**Aim of the exercise:**
Shown below are entries with pictures; the line with "Log-frequency spectrogram, in 2 pictures." through the line with "Judge each description" is the span to retype exactly, and the pictures stay out.

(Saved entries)
——————
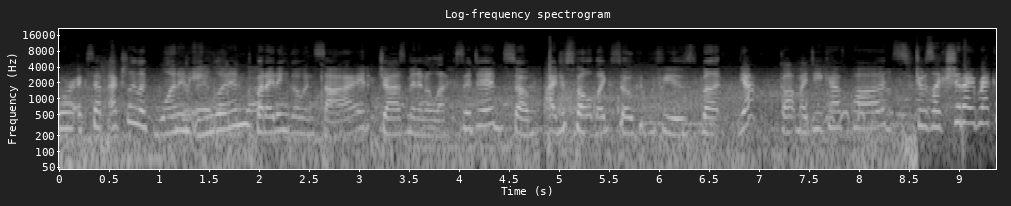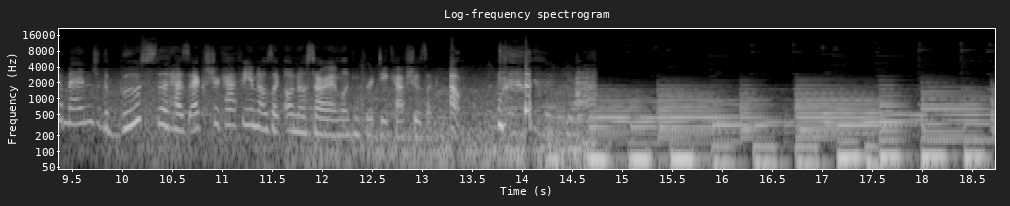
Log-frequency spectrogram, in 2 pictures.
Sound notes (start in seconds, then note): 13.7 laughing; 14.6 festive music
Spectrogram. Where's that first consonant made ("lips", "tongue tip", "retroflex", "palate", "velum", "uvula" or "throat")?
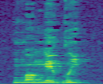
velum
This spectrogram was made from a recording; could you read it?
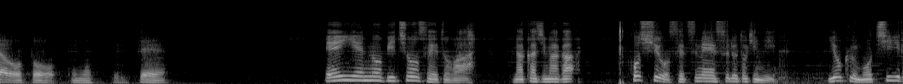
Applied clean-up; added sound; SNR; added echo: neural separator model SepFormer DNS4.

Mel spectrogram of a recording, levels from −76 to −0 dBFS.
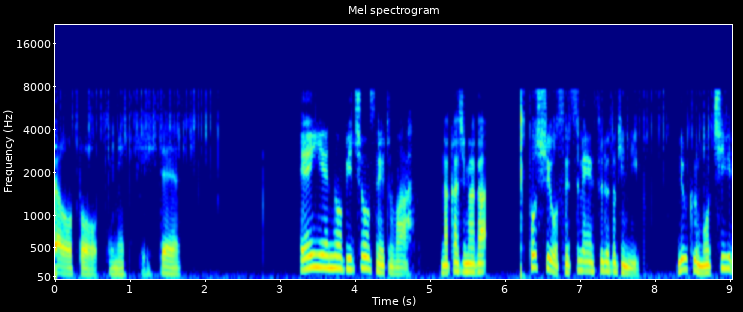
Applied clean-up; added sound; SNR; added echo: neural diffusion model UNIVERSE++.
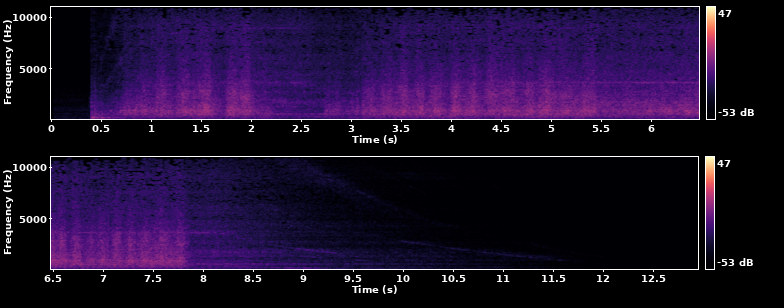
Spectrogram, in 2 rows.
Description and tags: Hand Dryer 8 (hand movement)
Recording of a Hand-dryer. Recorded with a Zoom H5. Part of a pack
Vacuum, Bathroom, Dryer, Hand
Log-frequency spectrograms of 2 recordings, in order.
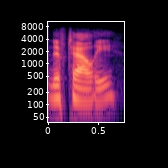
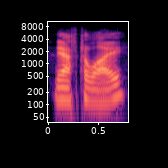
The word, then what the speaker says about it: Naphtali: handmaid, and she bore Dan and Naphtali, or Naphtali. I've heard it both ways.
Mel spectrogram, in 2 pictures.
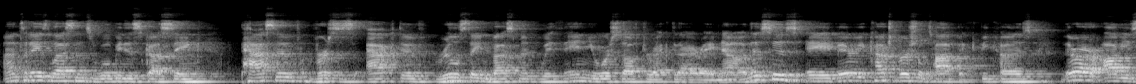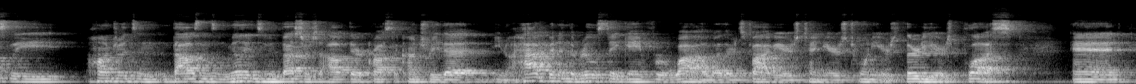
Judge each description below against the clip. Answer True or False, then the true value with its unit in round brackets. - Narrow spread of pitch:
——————
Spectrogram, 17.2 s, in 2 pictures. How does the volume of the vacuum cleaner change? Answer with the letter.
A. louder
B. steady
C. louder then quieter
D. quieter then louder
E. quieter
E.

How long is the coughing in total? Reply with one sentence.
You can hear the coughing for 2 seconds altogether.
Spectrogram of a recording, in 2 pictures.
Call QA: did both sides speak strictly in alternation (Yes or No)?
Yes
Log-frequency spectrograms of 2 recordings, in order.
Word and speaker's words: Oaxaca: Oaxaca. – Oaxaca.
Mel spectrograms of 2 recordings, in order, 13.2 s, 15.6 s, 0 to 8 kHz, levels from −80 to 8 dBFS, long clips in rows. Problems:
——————
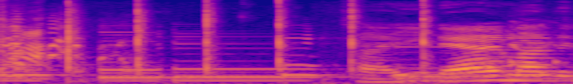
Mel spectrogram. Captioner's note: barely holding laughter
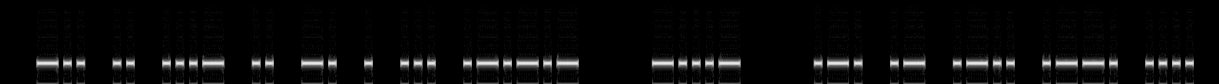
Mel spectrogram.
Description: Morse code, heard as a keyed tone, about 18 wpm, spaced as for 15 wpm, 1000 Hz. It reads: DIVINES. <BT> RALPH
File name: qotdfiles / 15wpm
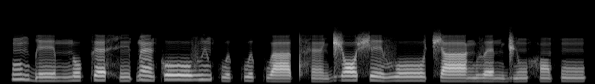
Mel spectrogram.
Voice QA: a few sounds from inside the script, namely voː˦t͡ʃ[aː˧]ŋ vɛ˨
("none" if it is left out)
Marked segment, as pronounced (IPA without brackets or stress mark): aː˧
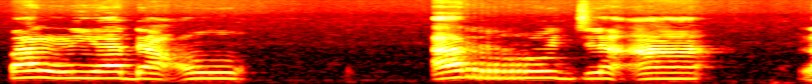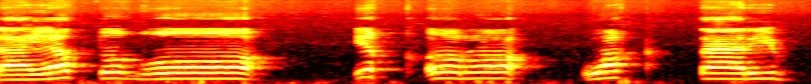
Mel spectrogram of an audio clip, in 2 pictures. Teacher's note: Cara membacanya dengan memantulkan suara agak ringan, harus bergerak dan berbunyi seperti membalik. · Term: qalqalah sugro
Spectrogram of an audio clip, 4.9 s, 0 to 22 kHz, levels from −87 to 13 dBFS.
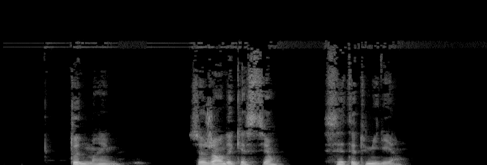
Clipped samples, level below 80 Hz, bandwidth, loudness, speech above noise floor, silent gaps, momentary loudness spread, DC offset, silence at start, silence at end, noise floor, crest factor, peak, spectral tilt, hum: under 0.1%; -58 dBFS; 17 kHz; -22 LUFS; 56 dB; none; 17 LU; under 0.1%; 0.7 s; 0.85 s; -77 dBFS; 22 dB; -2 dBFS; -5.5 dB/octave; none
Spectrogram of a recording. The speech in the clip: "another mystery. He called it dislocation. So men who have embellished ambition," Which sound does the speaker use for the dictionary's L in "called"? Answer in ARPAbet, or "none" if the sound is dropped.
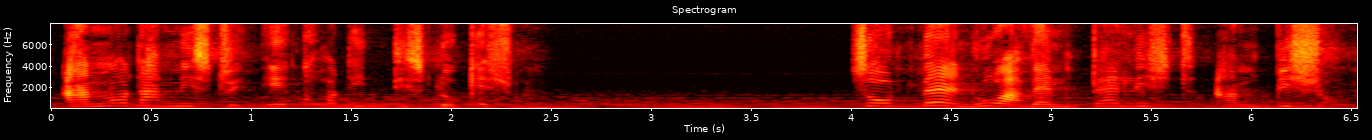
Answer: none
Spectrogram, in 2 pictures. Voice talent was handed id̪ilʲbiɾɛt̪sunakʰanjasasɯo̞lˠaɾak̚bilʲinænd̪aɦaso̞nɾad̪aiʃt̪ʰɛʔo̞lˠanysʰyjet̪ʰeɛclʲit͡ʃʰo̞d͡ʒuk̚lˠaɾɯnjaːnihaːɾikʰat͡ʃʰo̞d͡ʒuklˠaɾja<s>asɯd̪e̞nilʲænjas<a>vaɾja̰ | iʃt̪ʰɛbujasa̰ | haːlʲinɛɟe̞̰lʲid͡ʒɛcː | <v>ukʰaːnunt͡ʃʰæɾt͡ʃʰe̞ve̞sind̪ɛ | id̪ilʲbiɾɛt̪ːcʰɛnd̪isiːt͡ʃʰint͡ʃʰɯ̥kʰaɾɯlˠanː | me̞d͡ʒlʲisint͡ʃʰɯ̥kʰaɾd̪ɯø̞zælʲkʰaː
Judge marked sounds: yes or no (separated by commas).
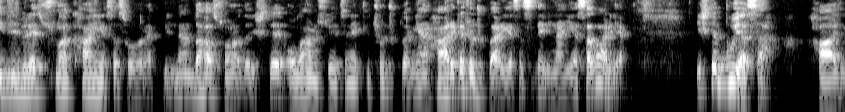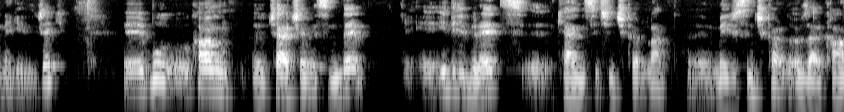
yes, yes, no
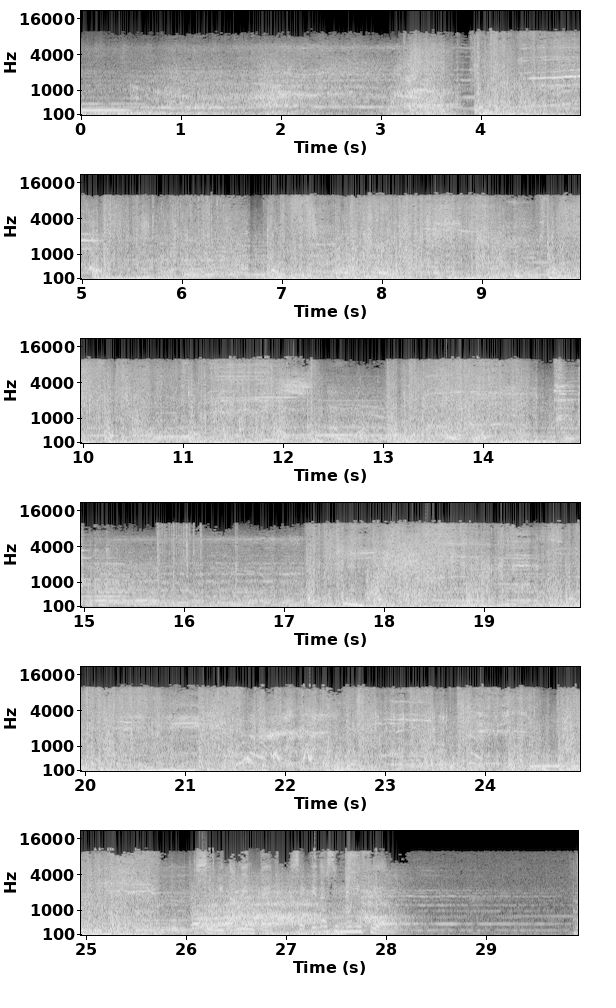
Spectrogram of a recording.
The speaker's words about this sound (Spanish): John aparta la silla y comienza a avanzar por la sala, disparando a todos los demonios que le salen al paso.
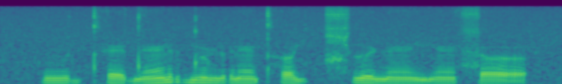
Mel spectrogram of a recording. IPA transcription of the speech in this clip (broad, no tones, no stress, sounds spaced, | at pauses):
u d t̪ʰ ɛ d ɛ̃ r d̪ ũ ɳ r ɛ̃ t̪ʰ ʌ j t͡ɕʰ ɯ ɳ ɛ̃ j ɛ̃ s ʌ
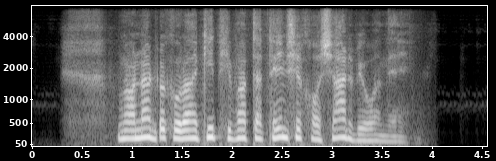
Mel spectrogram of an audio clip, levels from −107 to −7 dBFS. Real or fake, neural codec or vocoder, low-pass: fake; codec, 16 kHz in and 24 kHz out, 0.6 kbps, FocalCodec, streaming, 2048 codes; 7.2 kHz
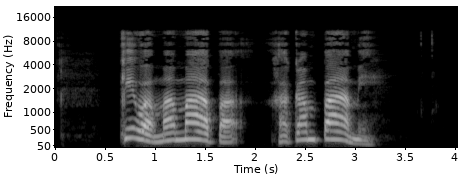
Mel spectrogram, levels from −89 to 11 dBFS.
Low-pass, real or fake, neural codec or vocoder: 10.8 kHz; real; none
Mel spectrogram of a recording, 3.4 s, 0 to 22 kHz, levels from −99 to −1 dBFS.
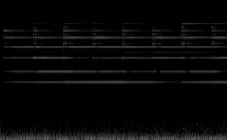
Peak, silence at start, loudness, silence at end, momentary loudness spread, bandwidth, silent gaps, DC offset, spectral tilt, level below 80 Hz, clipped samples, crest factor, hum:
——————
**Answer box:**
Log-frequency spectrogram, in 2 pictures.
Sound notes (start in seconds, then note): 13.7 laughing; 14.6 festive music
Spectrogram. Where's that first consonant made ("lips", "tongue tip", "retroflex", "palate", "velum", "uvula" or "throat")?
velum
This spectrogram was made from a recording; could you read it?
Applied clean-up; added sound; SNR; added echo: neural separator model SepFormer DNS4.

Mel spectrogram of a recording, levels from −76 to −0 dBFS.
Applied clean-up; added sound; SNR; added echo: neural diffusion model UNIVERSE++.
Spectrogram, in 2 rows.
Description and tags: Hand Dryer 8 (hand movement)
Recording of a Hand-dryer. Recorded with a Zoom H5. Part of a pack
Vacuum, Bathroom, Dryer, Hand
Log-frequency spectrograms of 2 recordings, in order.
The word, then what the speaker says about it: Naphtali: handmaid, and she bore Dan and Naphtali, or Naphtali. I've heard it both ways.
Mel spectrogram, in 2 pictures.
Judge each description below against the clip. Answer True or False, then the true value with its unit in round brackets. - Narrow spread of pitch:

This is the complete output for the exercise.